The magnetic map of the Milky Way was stitched together from data collected by the European Space Agency's Planck space observatory. The Planck map shows how specially oriented polarized light is emitted from interstellar dust.
"This is the best picture we've ever had of the magnetic field of the Milky Way over such a large part of the sky," Charles Lawrence, the U.S. Planck project scientist at NASA's Jet Propulsion Laboratory in California, said in a statement.
Traveling as waves in electric and magnetic fields, light vibrates in directions at right angles to the direction it travels. In most cases, the fields vibrate in all directions. However, if something affects the light and causes it to vibrate preferentially in certain directions, it becomes polarized.
In space, light emitted by gas, dust, and stars can be polarized. Spinning dust particles in clouds can become aligned with magnetic fields, creating polarization that can be measured.
The new image from Planck reveals the large-scale organization of the polarization of the galaxy. Swirls, loops, and arcs, like giant fingerprints, trace the structure of the magnetic fields in the Milky Way, which results from the field lines running predominantly parallel to the galactic plane.

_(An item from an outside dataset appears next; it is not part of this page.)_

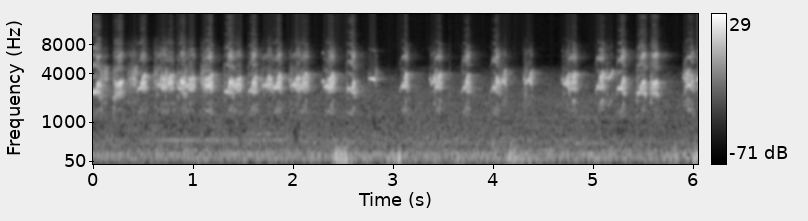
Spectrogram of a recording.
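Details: Sooty-headed bulbul chick calling, used to lure its parent birds: short, harsh chirps given in quick pairs and clusters, repeated steadily for the whole stretch over a faint low hum, with a couple of soft thuds midway.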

Darker regions correspond to stronger polarization, with striations indicating the direction of the magnetic field on the plane of the sky.
The image also reveals variations in polarization by nearby objects, such as clouds of gas and dust.
Planck's study of the galactic polarization is analyzed in four papers recently submitted to the journal Astronomy & Astrophysics.